Records supplied:
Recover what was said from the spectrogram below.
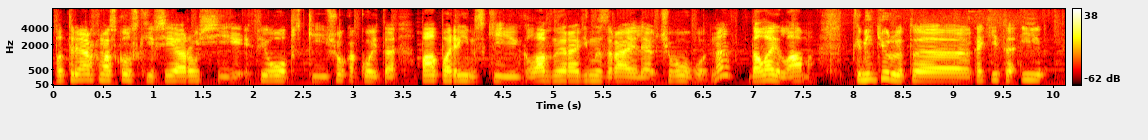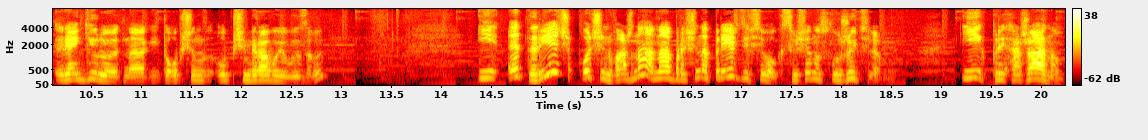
патриарх московский всея Руси, Эфиопский, еще какой-то папа римский, главный раввин Израиля, чего угодно, Далай-лама, комментируют э, какие-то и реагируют на какие-то общем- общемировые вызовы. И эта речь очень важна, она обращена прежде всего к священнослужителям и к прихожанам.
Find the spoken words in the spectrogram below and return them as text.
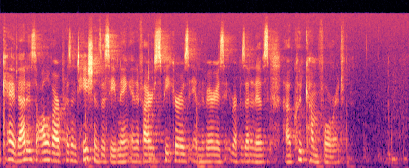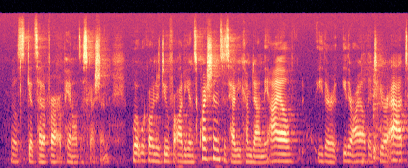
Okay, that is all of our presentations this evening, and if our speakers and the various representatives uh, could come forward we'll get set up for our panel discussion. What we're going to do for audience questions is have you come down the aisle, either, either aisle that you're at,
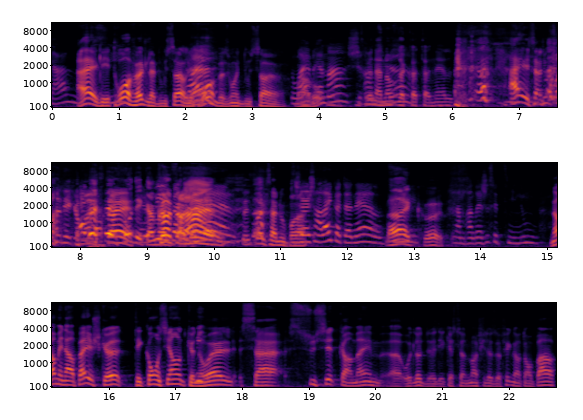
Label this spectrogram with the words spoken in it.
calme. Hey, aussi. les trois veulent de la douceur. Les trois ont besoin de douceur. Ouais, Bravo. vraiment, je Je suis une annonce là. de Cotonnelle. Hey, ça nous prend des Il faut commentaires. des Eh oui, commentaires. Cotonnelle. C'est ça que ça nous prend. J'ai un chandail cotonnelle. Ah, écoute. Ça me prendrait juste le petit minou. Non, mais n'empêche que tu es consciente que Oui. Noël, ça suscite quand même, euh, au-delà de- des questionnements philosophiques dont on parle,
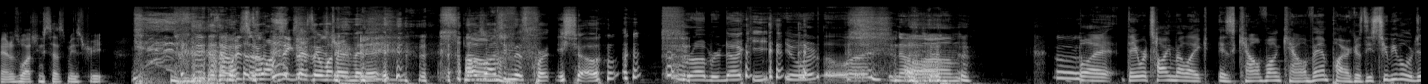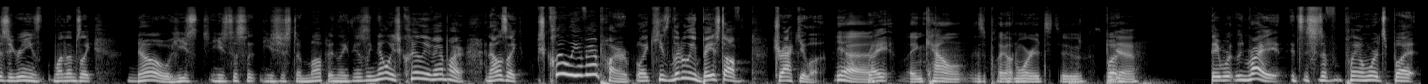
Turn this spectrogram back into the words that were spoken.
Man, I was watching Sesame Street. I was just watching Doesn't want to. I was Um, watching this quirky show. Rubber Ducky, you're the one. No, um, but they were talking about like is Count Von Count a vampire? Because these two people were disagreeing. One of them's like, no, he's he's just a, he's just a muppet. And like he's like, no, he's clearly a vampire. And I was like, he's clearly a vampire. Like he's literally based off Dracula. yeah, Right. And count is a play on words too. But yeah, they were right. It's just a play on words, but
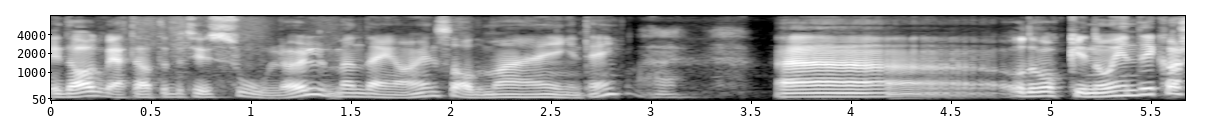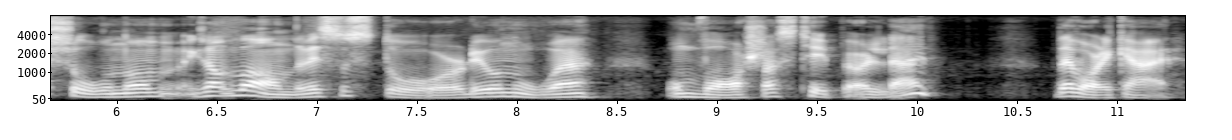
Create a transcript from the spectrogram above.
I dag vet jeg at det betyr soløl, men den gangen sa det meg ingenting. Uh, og det var ikke noe indikasjon om sant? Vanligvis så står det jo noe om hva slags type øl det er. Det var det ikke her.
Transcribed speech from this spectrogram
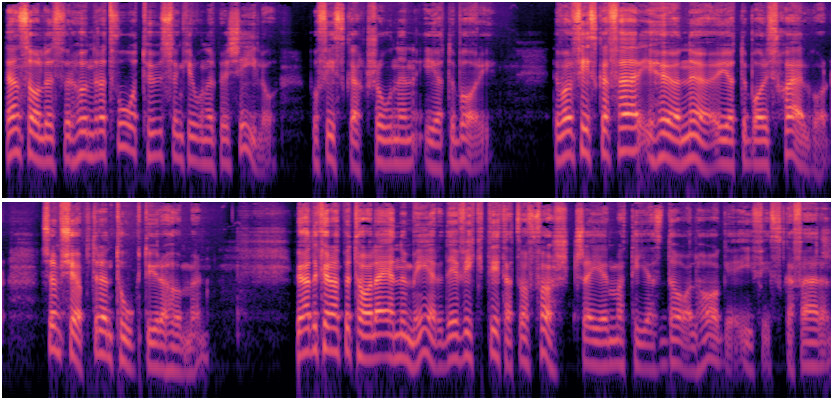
Den såldes för 102 000 kronor per kilo på fiskauktionen i Göteborg. Det var en fiskaffär i Hönö i Göteborgs skärgård som köpte den tokdyra hummern. Vi hade kunnat betala ännu mer. Det är viktigt att vara först, säger Mattias Dalhage i fiskaffären.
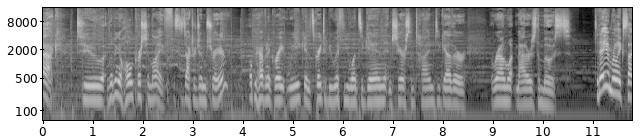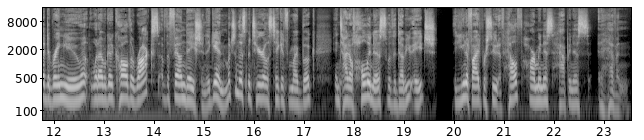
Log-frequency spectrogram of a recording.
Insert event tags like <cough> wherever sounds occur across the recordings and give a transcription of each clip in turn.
back to Living a Whole Christian Life. This is Dr. Jim Schroeder. Hope you're having a great week, and it's great to be with you once again and share some time together around what matters the most. Today, I'm really excited to bring you what I'm going to call the rocks of the foundation. Again, much of this material is taken from my book entitled Holiness with a WH The Unified Pursuit of Health, Harmonious, Happiness, and Heaven.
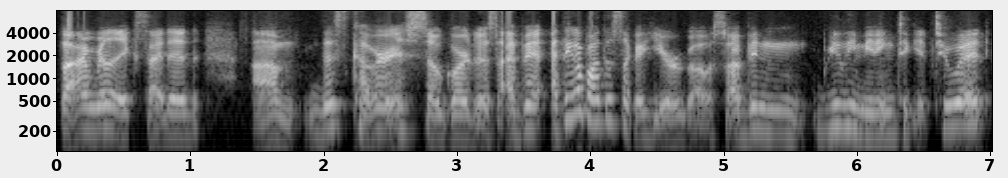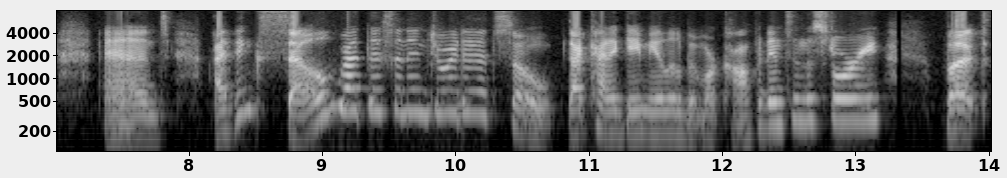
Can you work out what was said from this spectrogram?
but I'm really excited. Um, this cover is so gorgeous. I've been, I think I bought this like a year ago, so I've been really meaning to get to it. And I think Sel read this and enjoyed it, so that kind of gave me a little bit more confidence in the story. But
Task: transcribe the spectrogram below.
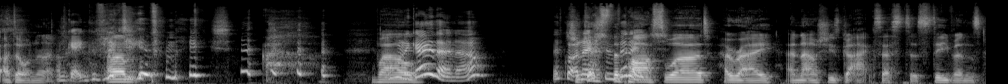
I don't want to know. I'm getting um, conflicting information. I want to go there now. They've got she an guessed ocean the village. password. Hooray! And now she's got access to Stephen's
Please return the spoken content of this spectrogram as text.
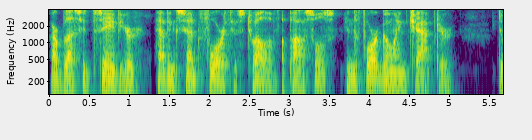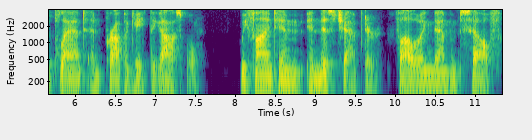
Our blessed Savior, having sent forth his twelve apostles in the foregoing chapter to plant and propagate the gospel, we find him in this chapter following them himself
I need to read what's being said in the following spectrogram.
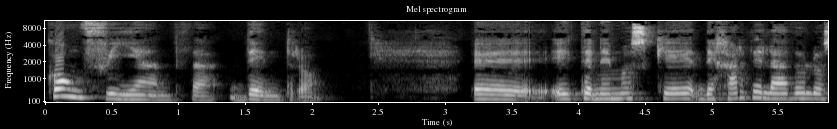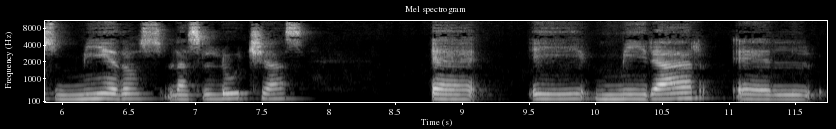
confianza dentro. Eh, tenemos que dejar de lado los miedos, las luchas eh, y mirar el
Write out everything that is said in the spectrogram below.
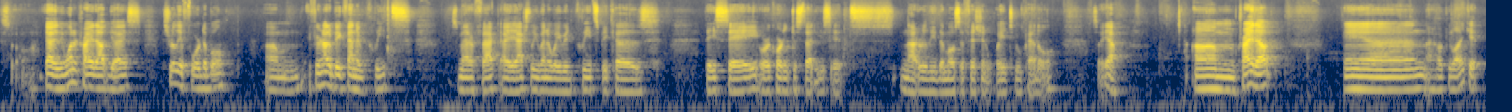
so yeah, you want to try it out, guys. It's really affordable. Um, if you're not a big fan of cleats, as a matter of fact, I actually went away with cleats because they say, or according to studies, it's not really the most efficient way to pedal. So yeah, um, try it out, and I hope you like it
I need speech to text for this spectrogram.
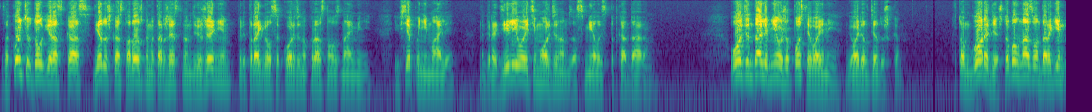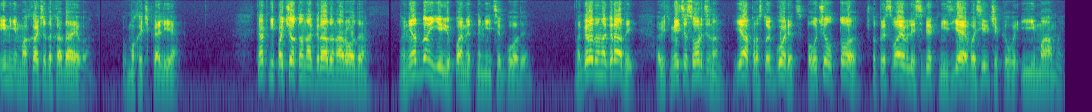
Закончив долгий рассказ, дедушка осторожным и торжественным движением притрагивался к ордену Красного Знамени. И все понимали, наградили его этим орденом за смелость под Кадаром. «Орден дали мне уже после войны», — говорил дедушка. «В том городе, что был назван дорогим именем Махача Дахадаева, в Махачкале. Как непочетна награда народа, но ни одной ею памятны мне те годы. Награда наградой, а ведь вместе с орденом я, простой горец, получил то, что присваивали себе князья Васильчиковы и имамы.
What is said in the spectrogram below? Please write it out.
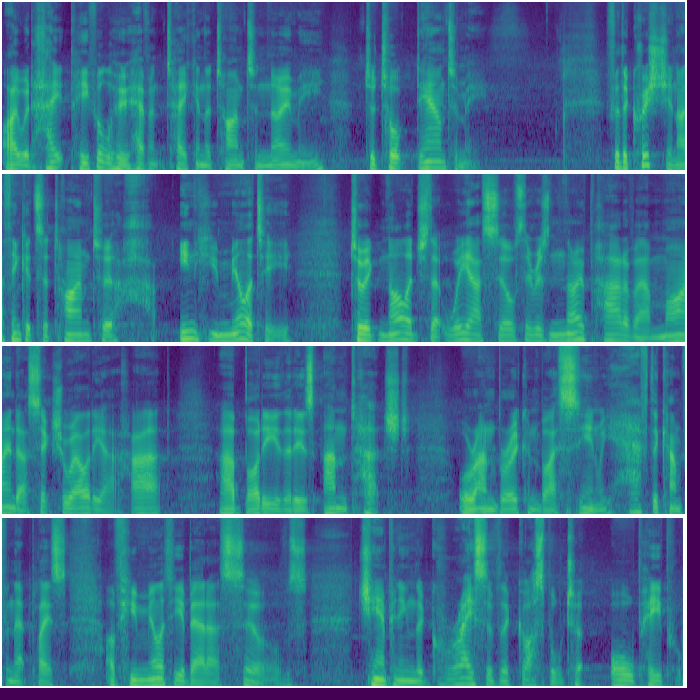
I would hate people who haven't taken the time to know me to talk down to me. For the Christian, I think it's a time to, in humility, to acknowledge that we ourselves, there is no part of our mind, our sexuality, our heart, our body that is untouched or unbroken by sin. We have to come from that place of humility about ourselves, championing the grace of the gospel to all people.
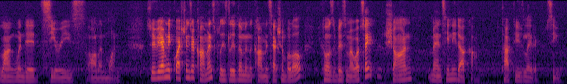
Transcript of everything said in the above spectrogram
long-winded series all in one. So if you have any questions or comments, please leave them in the comment section below. You can also visit my website, seanmancini.com. Talk to you later. See you.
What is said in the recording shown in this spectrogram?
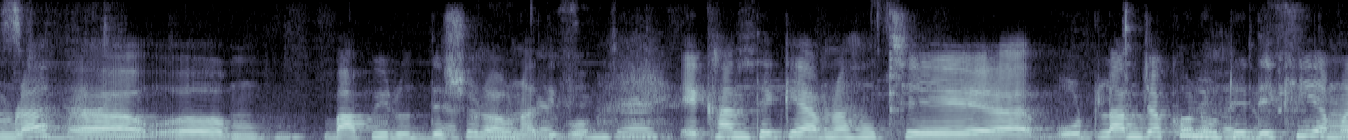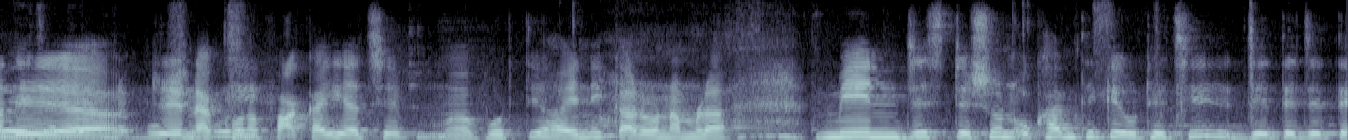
আমরা বাপির উদ্দেশ্যে রওনা দিব। এখান থেকে আমরা হচ্ছে উঠলাম যখন উঠে দেখি আমাদের ট্রেন এখনও ফাঁকাই আছে ভর্তি হয়নি কারণ আমরা মেন যে স্টেশন ওখান থেকে উঠেছি যেতে যেতে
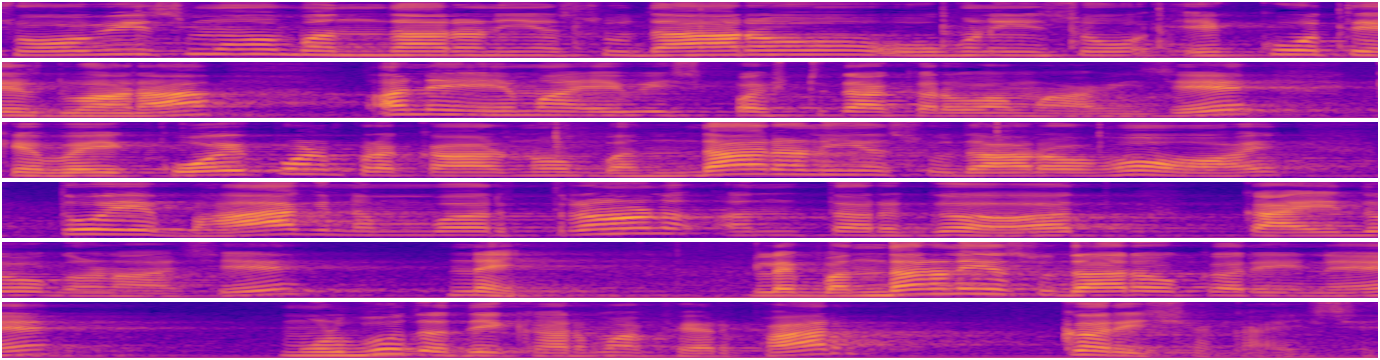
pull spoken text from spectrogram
ચોવીસમો બંધારણીય સુધારો ઓગણીસો એકોતેર દ્વારા અને એમાં એવી સ્પષ્ટતા કરવામાં આવી છે કે ભાઈ કોઈ પણ પ્રકારનો બંધારણીય સુધારો હોય તો એ ભાગ નંબર ત્રણ અંતર્ગત કાયદો ગણાશે નહીં. એટલે બંધારણીય સુધારો કરીને મૂળભૂત અધિકારમાં ફેરફાર કરી શકાય છે.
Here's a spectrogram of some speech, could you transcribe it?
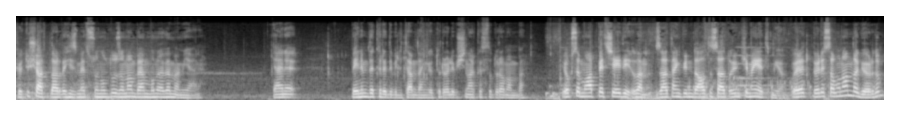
kötü şartlarda hizmet sunulduğu zaman ben bunu övemem yani. Yani benim de kredibilitemden götürür. Öyle bir şeyin arkasında duramam ben. Yoksa muhabbet şey değil. Ulan zaten günde 6 saat oyun kime yetmiyor? Böyle böyle savunan da gördüm.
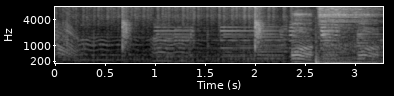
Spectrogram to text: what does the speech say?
Uh, uh, uh,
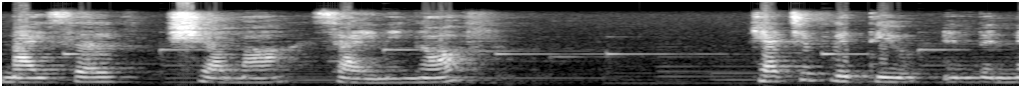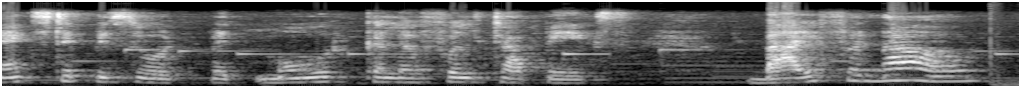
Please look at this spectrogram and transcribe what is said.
Myself, Shama, signing off. Catch up with you in the next episode with more colorful topics. Bye for now.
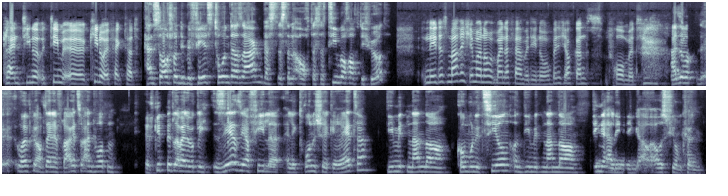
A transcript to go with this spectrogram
kleinen Tino, Team, äh, Kinoeffekt hat. Kannst du auch schon den Befehlston da sagen, dass das dann auch, dass das Team auch auf dich hört? Nee, das mache ich immer noch mit meiner Fernbedienung. Bin ich auch ganz froh mit. Also, äh, Wolfgang, auf deine Frage zu antworten. Es gibt mittlerweile wirklich sehr, sehr viele elektronische Geräte, die miteinander kommunizieren und die miteinander Dinge erledigen, ausführen können.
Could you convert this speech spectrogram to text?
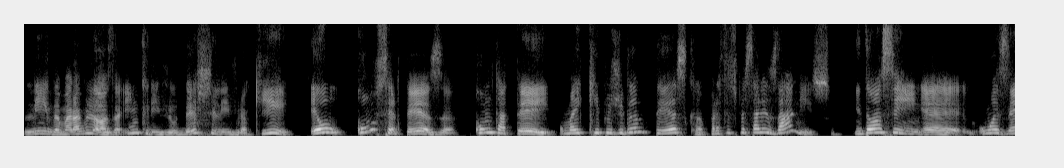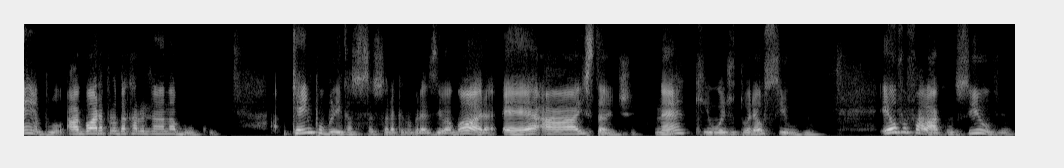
linda, maravilhosa, incrível deste livro aqui, eu com certeza contatei uma equipe gigantesca para se especializar nisso. Então, assim, é, um exemplo, agora para o da Carolina Nabuco. Quem publica a sucessora aqui no Brasil agora é a Estante, né? Que o editor é o Silvio. Eu fui falar com o Silvio,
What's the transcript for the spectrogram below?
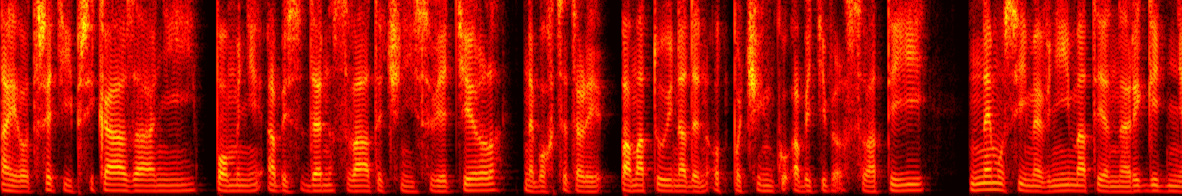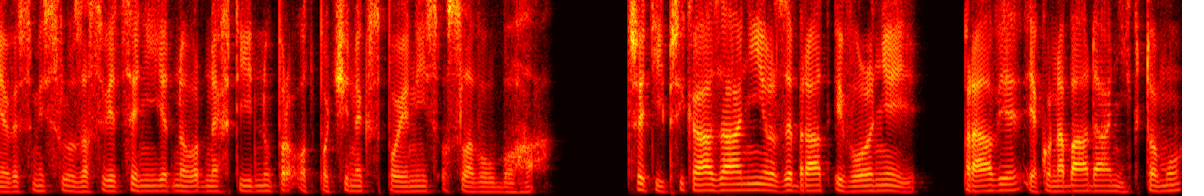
a jeho třetí přikázání pomni, abys den sváteční světil, nebo chcete-li pamatuj na den odpočinku, aby ti byl svatý, nemusíme vnímat jen rigidně ve smyslu zasvěcení jednoho dne v týdnu pro odpočinek spojený s oslavou Boha. Třetí přikázání lze brát i volněji, právě jako nabádání k tomu,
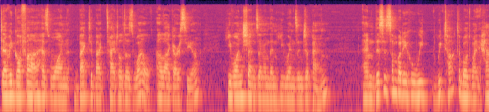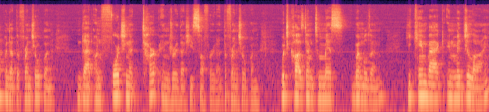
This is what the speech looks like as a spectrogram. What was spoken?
David Goffin has won back to back titles as well, a la Garcia. He won Shenzhen and then he wins in Japan. And this is somebody who we, we talked about when it happened at the French Open, that unfortunate tarp injury that he suffered at the French Open, which caused him to miss Wimbledon. He came back in mid July,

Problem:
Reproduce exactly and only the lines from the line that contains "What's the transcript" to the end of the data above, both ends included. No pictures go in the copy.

Exercise result:
What's the transcript for the spectrogram below?
a jeho třetí přikázání pomni, abys den sváteční světil, nebo chcete-li pamatuj na den odpočinku, aby ti byl svatý, nemusíme vnímat jen rigidně ve smyslu zasvěcení jednoho dne v týdnu pro odpočinek spojený s oslavou Boha. Třetí přikázání lze brát i volněji, právě jako nabádání k tomu,
This is what the speech looks like as a spectrogram. What was spoken?
David Goffin has won back to back titles as well, a la Garcia. He won Shenzhen and then he wins in Japan. And this is somebody who we, we talked about when it happened at the French Open, that unfortunate tarp injury that he suffered at the French Open, which caused him to miss Wimbledon. He came back in mid July,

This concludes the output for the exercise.